Even if you do not see them, Persons with disabilit ies exist and have the same needs as others but may need specific support to meet these needs.
Older persons, pregnant women, children and other v ulnerable persons will also benefit from these adaptations.
Les désastres naturels tels que les tremblements de terre, les inondations et les ouragans peuvent provoquer des dégâts sur les infrastructures mais aussi des effets secondaires néfastes pour l’environnement, comme l’émission immédiate ou subséquente de substances dangereuses.
- Access limitations and attacks on aid operations continue
- 2010 Humanitarian Action Plan launched on 30 November
- Winter response ongoing; no major gaps reported
- Conflict-induced displacements in South, East, Western regions
- Civilian casualties unchanged despite onset of winter
In this Issue
NIRAPAD: Activities and Achievements in the Year 2009
Accountability in Emergencies and Impact Measurement Bengali Version of 'Good Enough Guide': Contribution to ECB Project
Emergency Preparedness Planning (EPP) Guideline for Partner NGOs of 'SHOUHARDO' Program, CARE - Bangladesh
Youth and Adolescent Led Disaster Management Module Development and Training of Trainer Implementation:
Technical Support to SHAPLA NEER
Research Project through NIRAPAD, Funded by ProVention People-centred Early Warning Dissemination Mechanism for Flash Floods in …
Since the beginning of the implementation of the Humanitarian Reforms in September 2005, WHO and partners have been working together both at the global/regional and country levels to improve the effectiveness, predictability and accountability of humanitarian health action.
To more closely monitor the evolution and transmission of international and local food prices, FEWS NET is monitoring and reporting on staple food prices in key markets in urban and town centers in food insecure countries. A selection of these market centers, along with additional markets in non-presence (no FEWS NET office) countries are presented here.
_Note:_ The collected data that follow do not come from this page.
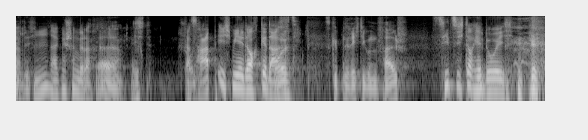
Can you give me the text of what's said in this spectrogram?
Tatsächlich. Hm, hab ich mir schon gedacht. Ja, ja. Echt? Das hab ich mir doch gedacht. Voll. Es gibt ein richtig und ein falsch. Zieht sich doch hier durch.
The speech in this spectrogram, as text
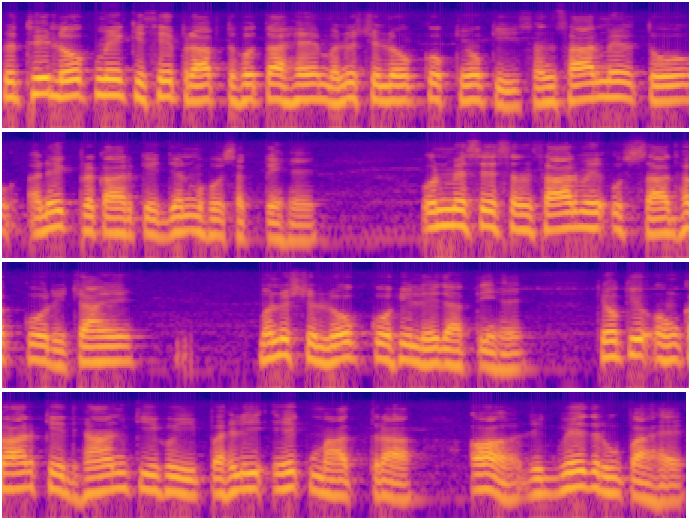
पृथ्वी लोक में किसे प्राप्त होता है मनुष्य लोक को? क्योंकि संसार में तो अनेक प्रकार के जन्म हो सकते हैं। उनमें से संसार में उस साधक को ऋचाएँ मनुष्य लोक को ही ले जाती हैं। क्योंकि ओंकार के ध्यान की हुई पहली एक मात्रा और ऋग्वेद रूपा है।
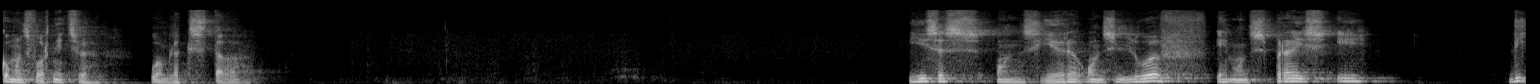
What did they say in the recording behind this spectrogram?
Kom ons word net so oomblik stil. Jesus ons Here, ons loof en ons prys U die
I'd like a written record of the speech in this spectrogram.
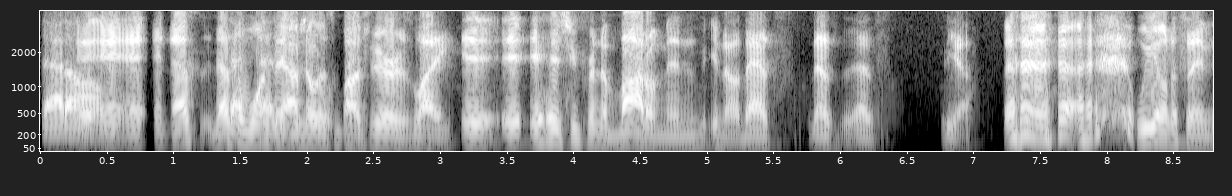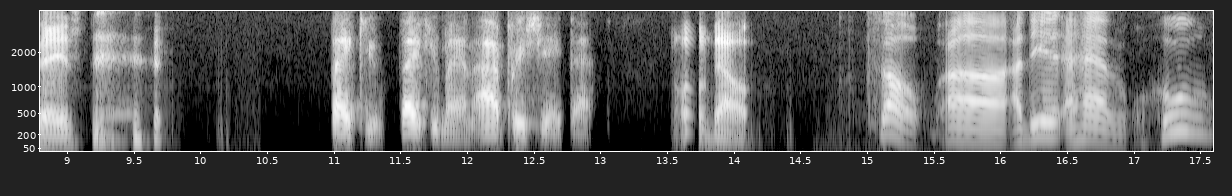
that um. and, and, and that's that's the one that thing I is noticed about yours. Like it, it, it hits you from the bottom, and you know that's that's that's yeah. we on the same page, Thank you, thank you, man. I appreciate that. no doubt. So uh, I did have who,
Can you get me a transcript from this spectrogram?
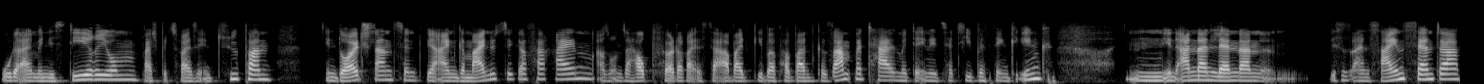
oder ein Ministerium, beispielsweise in Zypern. In Deutschland sind wir ein gemeinnütziger Verein. Also unser Hauptförderer ist der Arbeitgeberverband Gesamtmetall mit der Initiative Think Inc. In anderen Ländern ist es ein Science Center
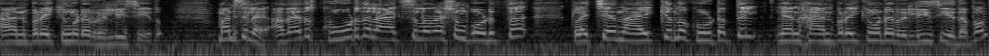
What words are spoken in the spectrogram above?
ഹാൻഡ് ബ്രേക്കും കൂടെ റിലീസ് ചെയ്തു. മനസ്സിലായി? അതായത് കൂടുതൽ ആക്സിലറേഷൻ കൊടുത്ത് ക്ലച്ച് നിന്ന് അയക്കുന്ന കൂട്ടത്തിൽ ഞാൻ ഹാൻഡ് ബ്രേക്കും കൂടെ റിലീസ് ചെയ്തപ്പം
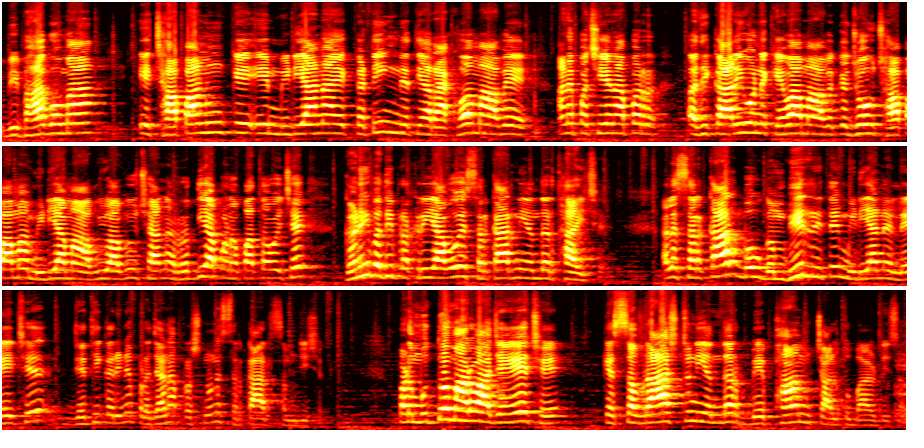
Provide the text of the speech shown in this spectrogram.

GENEVA (31 December 2009) - Two independent experts of the UN Human Rights Council -the Special Rapporteur on torture, Manfred Nowak, and the Special Rapporteur on the human rights of migrants, Jorge A.
HIGHLIGHTS - High food prices remain a significant concern for Nepal. The most recent year-on-year food price inflation figure provided by the Nepal Rastra Bank in November was over 16 percent.
The price of rice continued to be at the same or higher level even after the recent crop harvest; the prices in most Terai markets are higher by 10 to 40% compared to the same time last year.
International prices of food commodities have increased rapidly over the last three years due to several reasons including the decrease in the world cereal production, increase in fuel prices, and decrease in stock levels of staple foods, increase of demand related to economic growth and increase of the world population. The rise in food prices has exacerbated the poor livelihood conditions of the Palestinian population in the West Bank and the Gaza Strip, which are caused by a systemic closure and movement restrictions.
Ce rapport concerne les Etats de l'Afrique de l'Ouest ayant reçu des subventions du Fonds Central d'Intervention d'Urgence des Nations Unies.
- In the year 2009, reported distributions by Sector partners in Southern Sudan supported 68,539 households with essential non-food items (NFIs) and emergency shelter (ES). This comprises 84% of the targeted planning figure for NFI &ES assistance in Southern Sudan as established in the 2009 UN & Partners Work Plan.
- Heavy downpours characterised this month's rainfall in the district, resulting in an average amount of 73.9mm of rainfall being recorded for an average 6.2 days compared to last month's 115.9 mm.
- Pasture improved greatly due to the rains, making distances to grazing areas also reduce by 38.1%. Livestock trekked shorter distances to graze, improving their body condition.
- Household access to water remained relatively easy compared to last month as they only had to walk a distance of 1.3km compared to last month's distance of 1.2km.